- What does F Stop mean?
- Does aperture affect shutter speed?
- What is the side effect of aperture?
- Is it better to have higher or lower aperture?
- How do I know if my aperture is working?
- Which aperture is sharpest?
- What is a good maximum aperture?
- Does aperture affect noise?
- What happens when you increase aperture?
What does F Stop mean?
What Are F-Stops.
An f-stop is a camera setting that specifies the aperture of the lens on a particular photograph.
It is represented using f-numbers.
The letter “f” stands for focal length of the lens..
Does aperture affect shutter speed?
How Aperture Affects Shutter Speed. Using a low f/stop means more light is entering the lens and therefore the shutter doesn’t need to stay open as long to make a correct exposure which translates into a faster shutter speed.

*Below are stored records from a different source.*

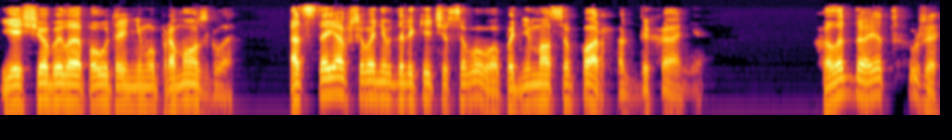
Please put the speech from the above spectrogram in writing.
Еще было по-утреннему промозгло. От стоявшего невдалеке часового поднимался пар от дыхания. «Холодает уже»,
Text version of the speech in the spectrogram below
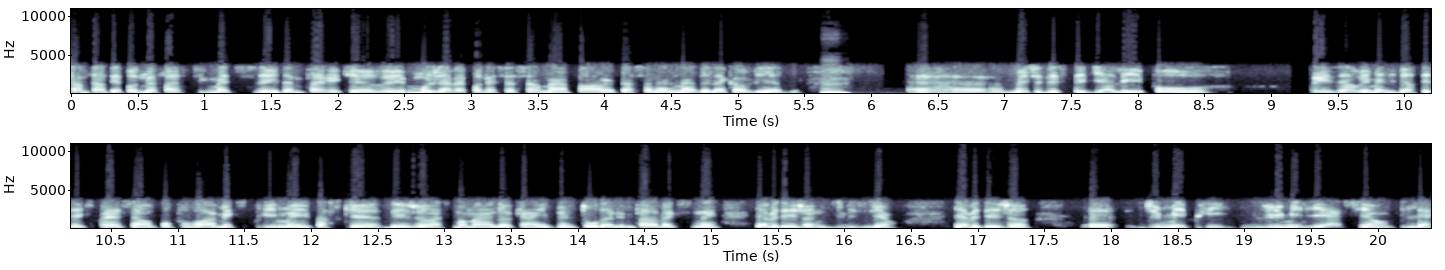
ça me tentait pas de me faire stigmatiser, de me faire écœurer. Moi, j'avais pas nécessairement peur, personnellement, de la COVID. Hmm. Euh, mais j'ai décidé d'y aller pour préserver ma liberté d'expression, pour pouvoir m'exprimer, parce que déjà, à ce moment-là, quand il est venu le tour d'aller me faire vacciner, il y avait déjà une division. Il y avait déjà euh, du mépris, de l'humiliation, de la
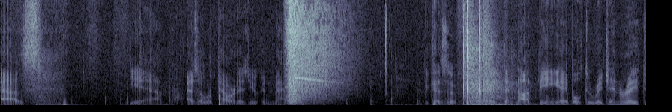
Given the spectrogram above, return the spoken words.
As... Yeah, as overpowered as you can imagine. Because of uh, them not being able to regenerate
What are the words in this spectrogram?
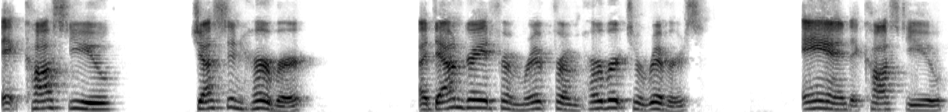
it cost you Justin Herbert a downgrade from from Herbert to Rivers, and it cost you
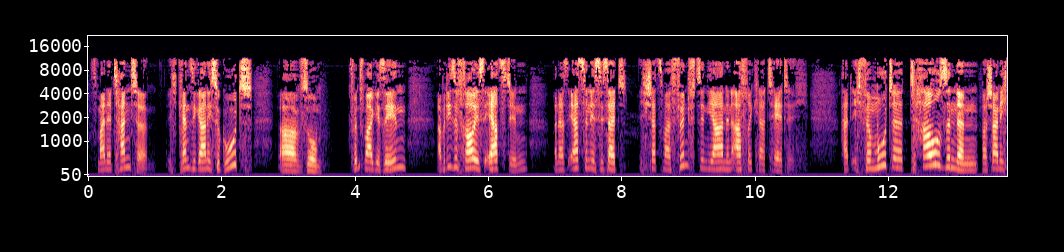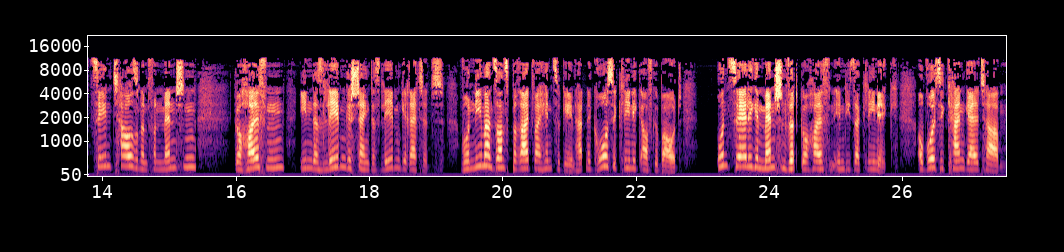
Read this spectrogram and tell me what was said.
Das ist meine Tante. Ich kenne sie gar nicht so gut, äh, so fünfmal gesehen. Aber diese Frau ist Ärztin und als Ärztin ist sie seit, ich schätze mal, 15 Jahren in Afrika tätig. Hat, ich vermute, Tausenden, wahrscheinlich Zehntausenden von Menschen geholfen, ihnen das Leben geschenkt, das Leben gerettet, wo niemand sonst bereit war hinzugehen, hat eine große Klinik aufgebaut. Unzähligen Menschen wird geholfen in dieser Klinik, obwohl sie kein Geld haben.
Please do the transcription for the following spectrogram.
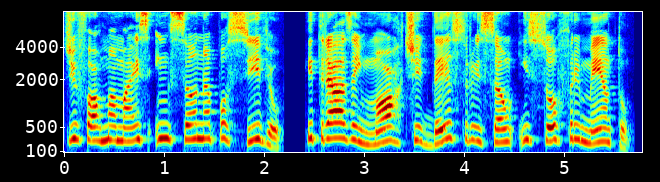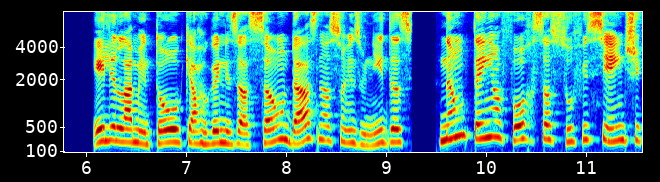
de forma mais insana possível e trazem morte, destruição e sofrimento. Ele lamentou que a Organização das Nações Unidas não tenha força suficiente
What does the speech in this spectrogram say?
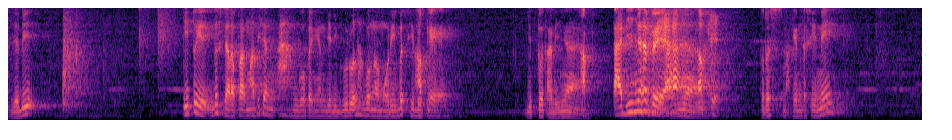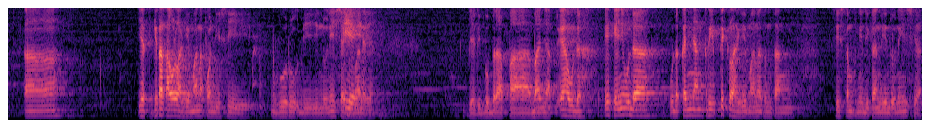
jadi itu ya, itu secara pragmatis yang ah gue pengen jadi guru lah gue nggak mau ribet hidup Oke. gitu tadinya Ah, Tadinya tuh ya. Oke. Terus makin ke sini, eh ya kita tahu lah gimana kondisi guru di Indonesia Iya, gimana iya. ya. Jadi beberapa banyak ya udah, ya kayaknya udah udah kenyang kritik lah gimana tentang sistem pendidikan di Indonesia.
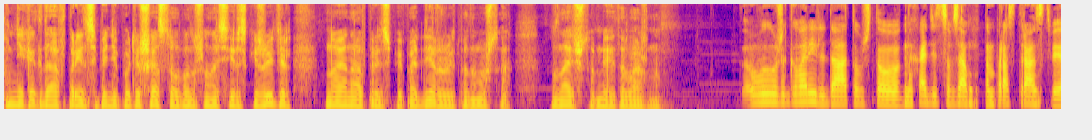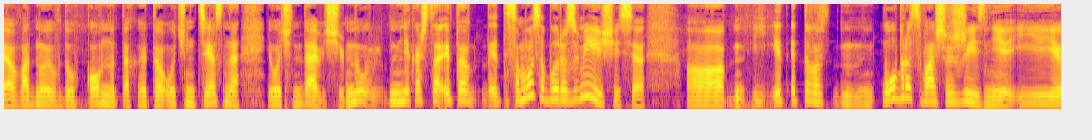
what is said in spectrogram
никогда, в принципе, не путешествовала, потому что она сельский житель, но и она, в принципе, поддерживает, потому что знает, что мне это важно. Вы уже говорили, да, о том, что находиться в замкнутом пространстве в одной и в двух комнатах это очень тесно и очень давяще. Ну, мне кажется, это, это само собой разумеющееся. Э- Это образ вашей жизни. И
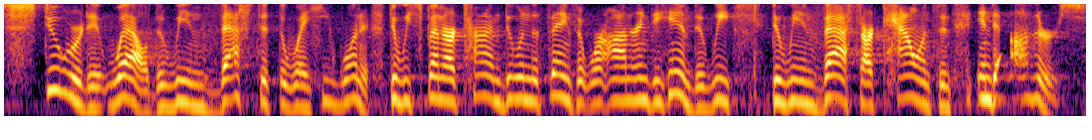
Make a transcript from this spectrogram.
steward it well? Did we invest it the way He wanted? Did we spend our time doing the things that were honoring to Him? Did we, did we invest our talents in, into others?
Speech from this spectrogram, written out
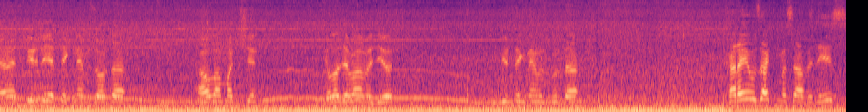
Evet bir diğer teknemiz orada avlanmak için yola devam ediyor. Bir teknemiz burada. Karaya uzak bir mesafedeyiz.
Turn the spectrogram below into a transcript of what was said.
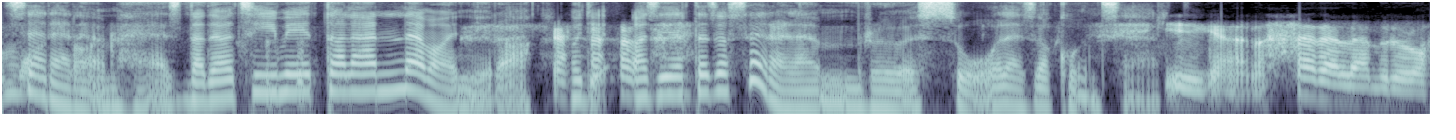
szerelemhez. Na de a címét talán nem annyira, hogy azért ez a szerelemről szól, ez a koncert. Igen, a szerelemről, a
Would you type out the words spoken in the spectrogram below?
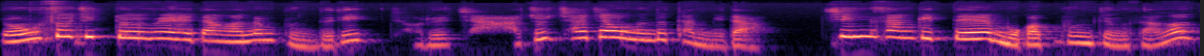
영수직도염에 해당하는 분들이 저를 자주 찾아오는 듯 합니다. 침 삼킬 때목 아픔 증상은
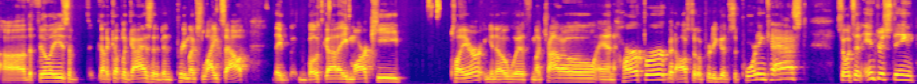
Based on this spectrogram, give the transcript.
Uh, the Phillies have got a couple of guys that have been pretty much lights out. They've both got a marquee player, you know, with Machado and Harper, but also a pretty good supporting cast. So it's an interesting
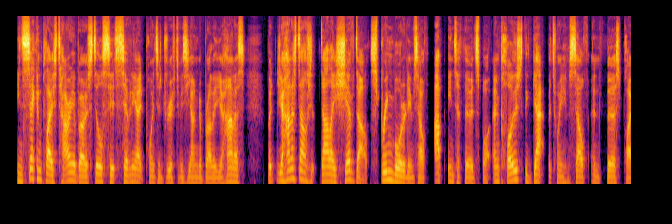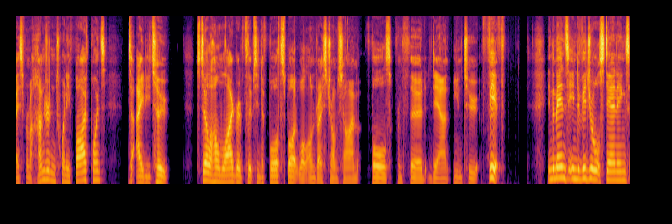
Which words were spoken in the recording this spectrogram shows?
In second place, Tarjei Bø still sits 78 points adrift of his younger brother Johannes, but Johannes Dale Skjevdal springboarded himself up into third spot and closed the gap between himself and first place from 125 points to 82. Sturla Holm Lægreid flips into fourth spot, while Andre Stromsheim falls from third down into fifth. In the men's individual standings,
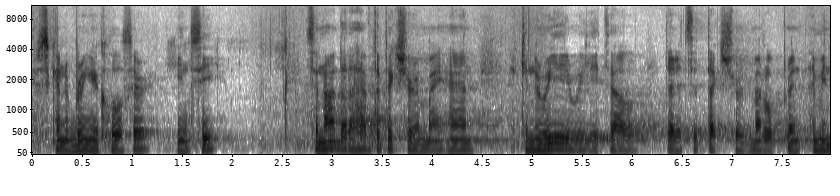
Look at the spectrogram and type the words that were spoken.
Just gonna bring it closer, you can see. So now that I have the picture in my hand, I can really, really tell that it's a textured metal print. I mean,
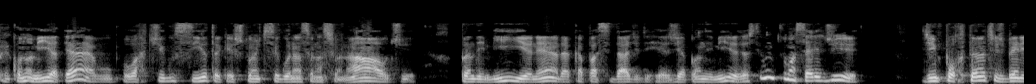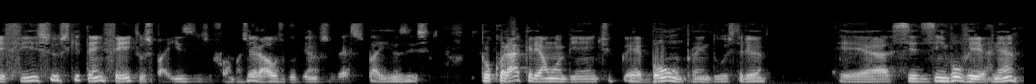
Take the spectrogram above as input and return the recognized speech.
a economia, até o, o, artigo cita questões de segurança nacional, de pandemia, né, da capacidade de reagir à pandemia, já tem uma série de, de importantes benefícios que têm feito os países, de forma geral, os governos de diversos países, procurar criar um ambiente é, bom para a indústria é, se desenvolver, né?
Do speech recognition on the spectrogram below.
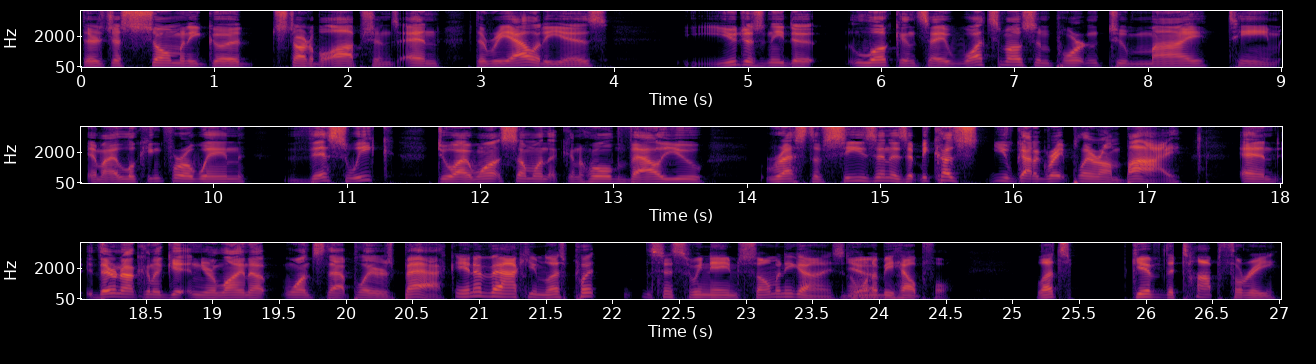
there's just so many good startable options, and the reality is you just need to look and say, what's most important to my team? Am I looking for a win this week? Do I want someone that can hold value rest of season? Is it because you've got a great player on bye and they're not going to get in your lineup once that player's back? In a vacuum, let's put, since we named so many guys, I want to be helpful. Let's give the top three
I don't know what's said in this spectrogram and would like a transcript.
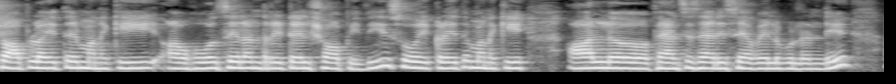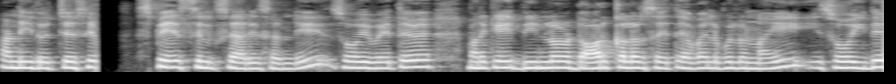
షాప్లో అయితే మనకి హోల్సేల్ అండ్ రిటైల్ షాప్ ఇది. సో ఇక్కడైతే మనకి ఆల్ ఫ్యాన్సీ శారీస్ అవైలబుల్ అండి. అండ్ ఇది వచ్చేసి స్పేస్ సిల్క్ శారీస్ అండి. సో ఇవైతే మనకి దీనిలో డార్క్ కలర్స్ అయితే అవైలబుల్ ఉన్నాయి. సో ఇదే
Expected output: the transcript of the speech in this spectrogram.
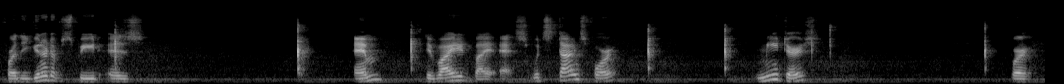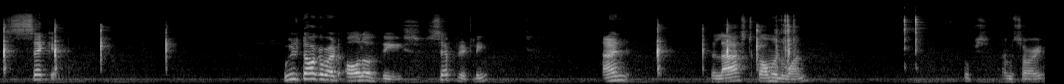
for the unit of speed is m divided by s which stands for meters per second. We'll talk about all of these separately. And the last common one. Oops I'm sorry.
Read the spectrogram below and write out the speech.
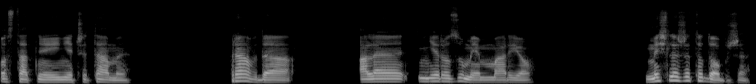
ostatnio jej nie czytamy. Prawda, ale nie rozumiem, Mario. Myślę, że to dobrze.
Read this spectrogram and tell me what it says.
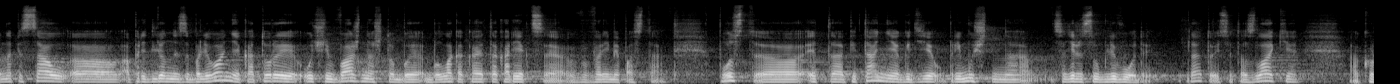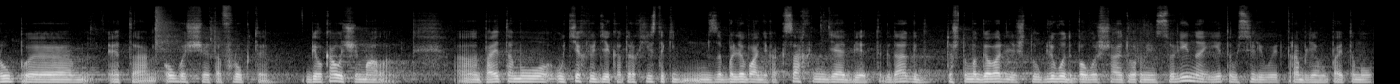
написал э, определенные заболевания, которые очень важно, чтобы была какая-то коррекция во время поста. Пост э, – это питание, где преимущественно содержатся углеводы, да, то есть это злаки, крупы, это овощи, это фрукты. Белка очень мало. А, поэтому у тех людей, у которых есть такие заболевания, как сахарный диабет, да, то, что мы говорили, что углеводы повышают уровень инсулина, и это усиливает проблему. Поэтому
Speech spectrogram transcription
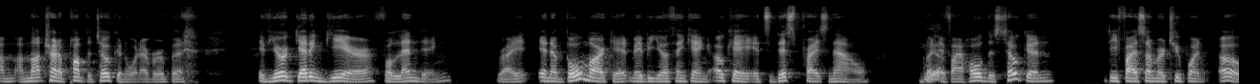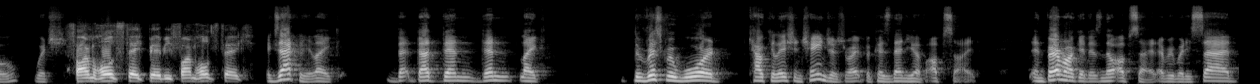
I'm, I'm not trying to pump the token or whatever, but if you're getting gear for lending, right? In a bull market, maybe you're thinking, okay, it's this price now, but if I hold this token, DeFi Summer 2.0, which farm hold stake, baby, farm hold stake. Exactly. Like that, that then, then like the risk reward calculation changes, right? Because then you have upside in bear market, there's no upside. Everybody's sad.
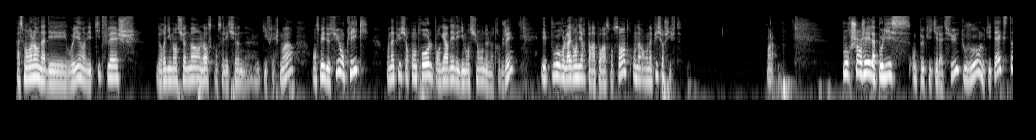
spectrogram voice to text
À ce moment-là, on a des, vous voyez, on a des petites flèches de redimensionnement lorsqu'on sélectionne l'outil flèche noire. On se met dessus, on clique, on appuie sur CTRL pour garder les dimensions de notre objet, et pour l'agrandir par rapport à son centre, on, on appuie sur SHIFT. Voilà. Pour changer la police, on peut cliquer là-dessus, toujours, l'outil texte,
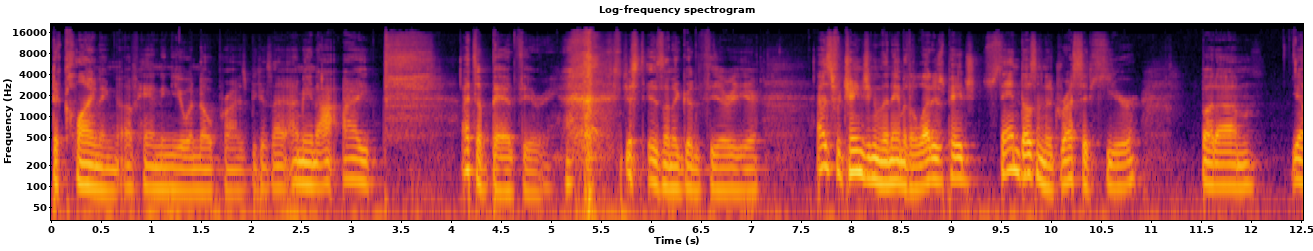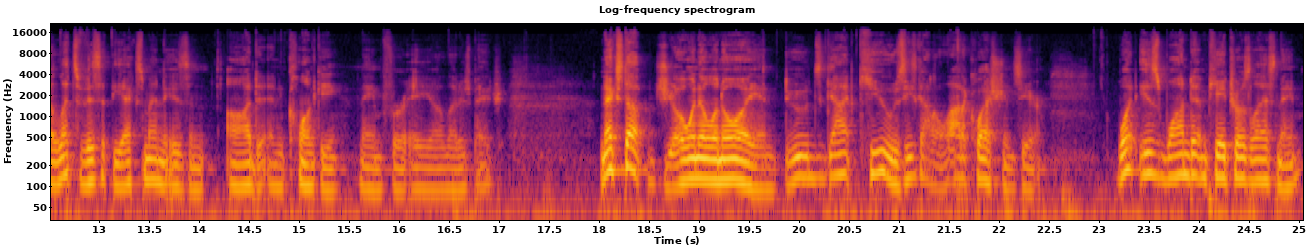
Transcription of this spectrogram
declining of handing you a no prize because I, I mean, I, I that's a bad theory. Just isn't a good theory here. As for changing the name of the letters page, Stan doesn't address it here, but um, yeah, Let's Visit the X Men is an odd and clunky name for a uh, letters page. Next up, Joe in Illinois, and dude's got cues. He's got a lot of questions here. What is Wanda and Pietro's last name?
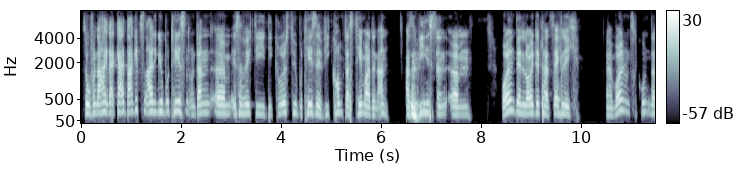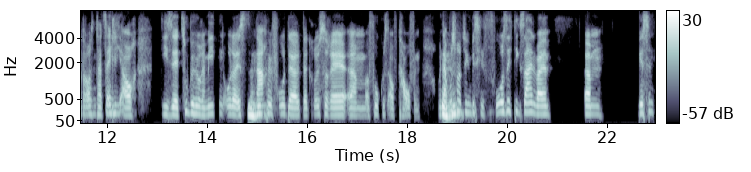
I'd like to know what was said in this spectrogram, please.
so, von daher, da, da gibt es einige Hypothesen und dann ähm, ist natürlich die, die größte Hypothese, wie kommt das Thema denn an? Also wie ist denn, ähm, wollen denn Leute tatsächlich, äh, wollen unsere Kunden da draußen tatsächlich auch diese Zubehöre mieten oder ist mhm. nach wie vor der, der größere ähm, Fokus auf Kaufen? Und da mhm. muss man natürlich ein bisschen vorsichtig sein, weil ähm, wir sind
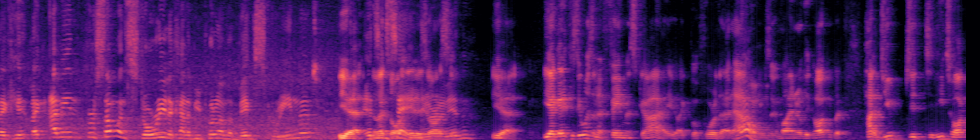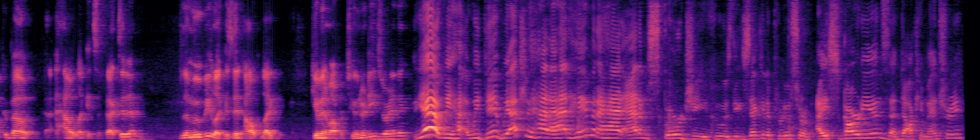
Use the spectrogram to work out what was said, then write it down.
like his, like I mean for someone's story to kind of be put on the big screen, yeah, it's no, all, insane. it is you know awesome. what I mean? Yeah, yeah, because he wasn't a famous guy like before that happened. No. He was like a minor league hockey player. How do you did, did he talk about how like it's affected him? The movie, like, is it help like giving him opportunities or anything? Yeah, we ha- we did. We actually had I had him and I had Adam Scorgie, who was the executive producer of Ice Guardians, that documentary.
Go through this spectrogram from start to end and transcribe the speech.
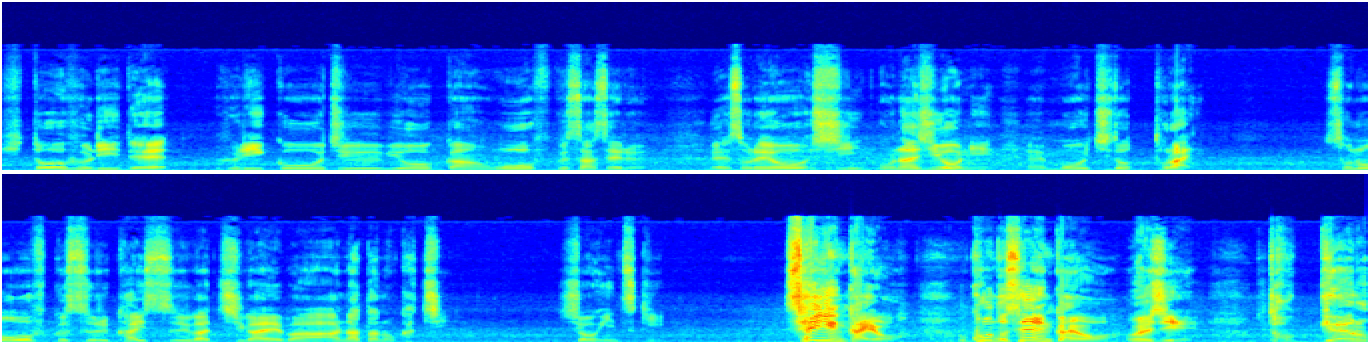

What is the side effect of aperture?
Unfortunately, each of these variables has a side effect: opening the aperture also decreases depth of field, lengthening the exposure time also increases motion blur (including motion blur due to camera shake), and increasing the ISO number also increases image noise.
Is it better to have higher or lower aperture?
A higher aperture (e.g., f/16) means less light is entering the camera. This setting is better for when you want everything in your shot to be in focus — like when you’re shooting a group shot or a landscape. A lower aperture means more light is entering the camera, which is better for low-light scenarios.
How do I know if my aperture is working?
Press the shutter, holding it down while looking from the back of the camera through the lens. Try this for each of the apertures all the way to f22. You should see the lens apertures working. If you can see them close accordingly, then your lens is fine.
Which aperture is sharpest?
The sharpest aperture of your lens, known as the sweet spot, is located two to three f/stops from the widest aperture. Therefore, the sharpest aperture on my 16-35mm f/4 is between f/8 and f/11. A faster lens, such as the 14-24mm f/2.8, has a sweet spot between f/5.6 and f/8.
What is a good maximum aperture?
An f/4.0 maximum aperture is generally good in medium lighting levels. An f/5.6 maximum aperture requires good lighting or image stabilization unless outdoors before sunset. If you are shooting landscapes from a tripod, you are likely happy with f/8.0 or f/11.0. That your lens opens wider may be of little importance.
Does aperture affect noise?
The main aspect of a lens which might cause increased noise is if you are shooting at a reduced aperture and not compensating with a longer exposure — you’ll have to increase the ISO, and that amplification will make more apparent noise.
What happens when you increase aperture?
When you increase the aperture value the aperture opening inside the lens gets smaller, reducing the amount of light that can enter the camera. Similarly, when you decrease the aperture value the opening gets bigger, allowing more more light to enter the camera.